Talking about deathThis is a very difficult time for you and your family. Sometimes it is hard to find the right words to say when talking to children about death. It is okay for your child to see you sad. It lets them know they are not alone.

It is important to be honest with children about illness, injury, death, and dying. This is true for young children, too. Parents often hope to protect their children from sad news. However, children usually know when their families are avoiding serious topics. They may see it in body language and facial expressions. They may hear adults talking to each other.  For many adults, telling a child that their loved one is dead feels difficult and overwhelming.

When children are not told what is happening, they may feel anxious and worried. They may wonder what is so bad that everyone is talking about it, but no one will talk to them. Their imagination may fill in the gaps in ways that feed their fears. Many children may worry that the sadness or anger they see is their fault. This can leave children feeling confused, guilty, or ashamed.

Avoid vague or misleading words. When a child hears “she is sleeping,” they might think they can wake the person up. They may feel scared to go to sleep, thinking they might die, too. “Gone away,” “left us,” or “gone to a better place,” can confuse children, too. Use the words “death,” “dead,” and “dying.” Explain what these words mean. “Dead means that a person is no longer alive. They do not eat, sleep, feel, breath, or play. Dead is forever.” Give your child time to hear and process what is being said. Offer to repeat it to help them understand. Check to see if your child understands. Ask them to explain it back to you in their own words.

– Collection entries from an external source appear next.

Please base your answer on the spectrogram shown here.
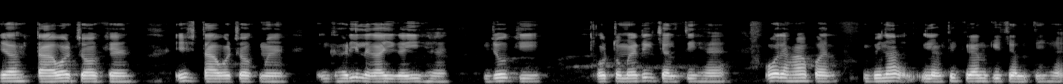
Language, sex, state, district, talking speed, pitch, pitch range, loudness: Hindi, male, Bihar, Jahanabad, 145 wpm, 140 Hz, 135-150 Hz, -15 LUFS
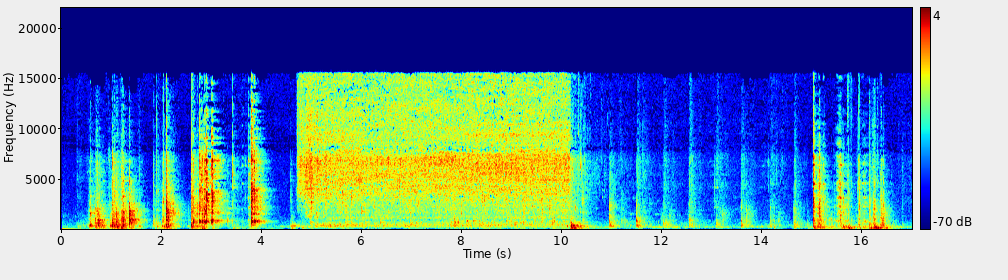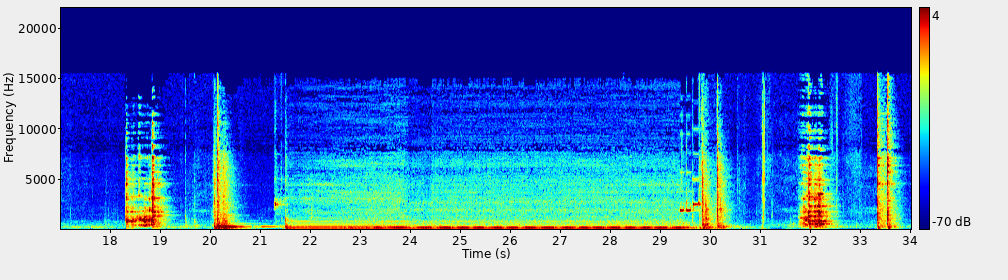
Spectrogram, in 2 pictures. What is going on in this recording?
I move some cutlery and dishes and take out a plate. I run tap water and walk to the table to put the plate down. I open the microwave, place the plate inside, and close it. The microwave beeps once. I open the microwave and take the plate out.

When sharing religious beliefs with children, be careful about what words you use. Young children have very concrete thinking. For example, “She was so good that God took her to heaven.” Young children may wonder what is wrong with them that God does not want them, too. Or they may misbehave for fear that God will take them if they are “too good.”


Print: What Do I Tell the Children?